  • Federal Reserve Bank of New York - Yield Curve - the slope of the yield curve is one of the most powerful predictors of future economic growth, inflation, and recessions.,[21][22][better source needed]
  • BofA Merrill Lynch - Global Wave - has indicators from around the world such as industrial confidence, consumer confidence, estimate revisions, producer prices, capacity utilization, earnings revisions, and credit spreads. When the Global Wave troughs, THEN the MSCI All Country World equity index is up 14% on average over the next 12 months.[23][24]
  • JP Morgan - Equities tend to do well in environments featuring rising growth rates as well as falling inflation.[25]

See also[edit]


  1. ^ Channels & Cycles: A Tribute to J. M. Hurst, by Brian Millard, Traders Press (March 18, 1999)
  2. ^ The Next Great Bubble Boom: How to Profit from the Greatest Boom in History, 2005–2009, by Harry S. Dent, Jr., Free Press (September 2004
  3. ^ The Harvard Business Review, December 6, 2006
  4. ^{CDFB00A7-8DAA-49A9-A2EF-83502D872CDF} For everything a season?, By Mark Hulbert, MarketWatch, Oct. 28, 2005
  5. ^ STRATEGIES; Playing the January Effect, Whatever Its Cause, By MARK HULBERT, December 5, 1999
  6. ^ The 17.6 Year Stock Market Cycle, Connecting the Panics of 1929, 1987, 2000 and 2007 by Kerry Balenthiran, Harriman House, February 2013
  7. ^ Hulbert on Fosback seasonality system (Commenting on Barron's article, Trading the Calendar Can Pay Off Big, By Mark Hulbert, Thursday, November 3, 2005)
  8. ^ Weinstein S., Secrets for Profiting in Bull and Bear Markets, McGraw Hill, 1988, p. 31

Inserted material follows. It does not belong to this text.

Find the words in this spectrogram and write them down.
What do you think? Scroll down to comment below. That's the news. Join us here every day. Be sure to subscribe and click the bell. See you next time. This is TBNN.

  9. ^ Puetz, Stephen (May–June 2014). "Evidence of synchronous, decadal to billion year cycles in geological, genetic, and astronomical events". Chaos, Solitons & Fractals. 62–63: Page 55–75. doi:10.1016/j.chaos.2014.04.001. 

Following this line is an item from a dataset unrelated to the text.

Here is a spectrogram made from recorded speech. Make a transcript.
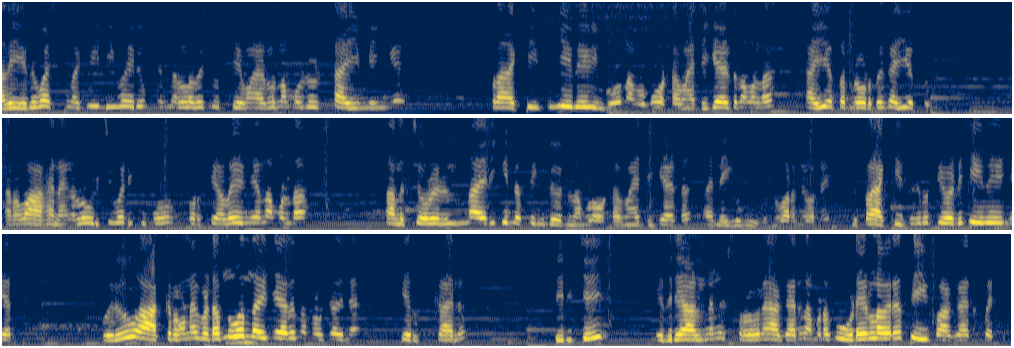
അത് ഏത് വശത്തൊക്കെ ഇടി വരും എന്നുള്ളത് കൃത്യമായിട്ടുള്ള നമ്മുടെ ടൈമിങ് പ്രാക്ടീസ് ചെയ്ത് കഴിയുമ്പോൾ നമുക്ക് ഓട്ടോമാറ്റിക്കായിട്ട് നമ്മുടെ കൈ എത്തേണ്ടടുത്ത് കൈ എത്തും. കാരണം വാഹനങ്ങൾ ഓടിച്ച് പഠിക്കുമ്പോൾ കുറച്ച് നാൾ കഴിഞ്ഞാൽ നമ്മുടെ തലച്ചോറിൽ നിന്നായിരിക്കില്ല സിംഗിൾ വരും നമ്മൾ ഓട്ടോമാറ്റിക്കായിട്ട് അതിലേക്ക് പോകും എന്ന് പറഞ്ഞ പോലെ ഇത് പ്രാക്ടീസ് കൃത്യമായിട്ട് ചെയ്ത് കഴിഞ്ഞാൽ ഒരു ആക്രമണം എവിടെ നിന്ന് വന്നു കഴിഞ്ഞാലും നമുക്ക് അതിനെ ചെറുക്കാനും തിരിച്ച് എതിരാളിനെ നിഷ്പ്രഭനാക്കാനും നമ്മുടെ കൂടെയുള്ളവരെ സേഫ് ആക്കാനും പറ്റും.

  10. ^ von Thienen, Lars (2010). "Dynamic Cycles Explained". whentotrade. 
  11. ^ von Thienen, Lars (April 27, 2014). Decoding The Hidden Market Rhythm - Part 1: Dynamic Cycles: A Dynamic Approach To Identify And Trade Cycles That Influence Financial Markets. CreateSpace Independent Publishing. ISBN 978-1499283495. 
  12. ^ Bartels, Robert (March 1982). "The Rank Version of von Neumann's Ratio Test for Randomness". Journal of the American Statistical Association. 77 (377): pp. 40–46. doi:10.1080/01621459.1982.10477764. 
  13. ^ Dr. Alexander Elder, Trading For A Living” (1993)
  14. ^ Triple Screen Trading System - Part 1 by Jason Van Bergen
  15. ^ Federal Reserve Bank of New York, Consumer Confidence: A Useful Indicator of ... the Labor Market? Jason Bram, Robert Rich, and Joshua Abel ... Conference Board’s Present Situation Index
  16. ^ MONITORING AND PREDICTION OF BUSINESS CYCLE Andrea Tkáčová 1 - Barbora Gontkovičová 2 - Emília Duľová Spišáková 3
  17. ^ Chicago Fed National Activity Index (CFNAI) Diffusion Index
  18. ^ The Chicago Fed National Activity Index (CFNAI) Diffusion Index and business cycles (see Figure 7)
  19. ^ Aruoba-Diebold-Scotti Business Conditions Index
  20. ^ Aruoba-Diebold-Scotti Business Conditions Index for the past year
  21. ^ Arturo Estrella & Frederic S. Mishkin, The Review of Economics & Statistics, Predicting U.S. Recessions: Financial Variables as Leading Indicators, 1998
  22. ^ Business cycle#Yield curve
  23. ^ Bank of America, Merrilly Lynch, RIC-Themes and Charts | 21 February 2017, page 12
  24. ^ Business Insider, Apr. 23, 2012, 2:08 PM | BofA: The Economic 'Global Wave' Just Turned Positive And That's Extremely Bullish For Stocks
  25. ^ JP Morgan | Abdullah Sheikh, Director of Research, Strategic Investment Advisory Group (SIAG). Regime change: Implications of macroeconomic shifts on asset class and portfolio performance | Research Summit 2011

External links[edit]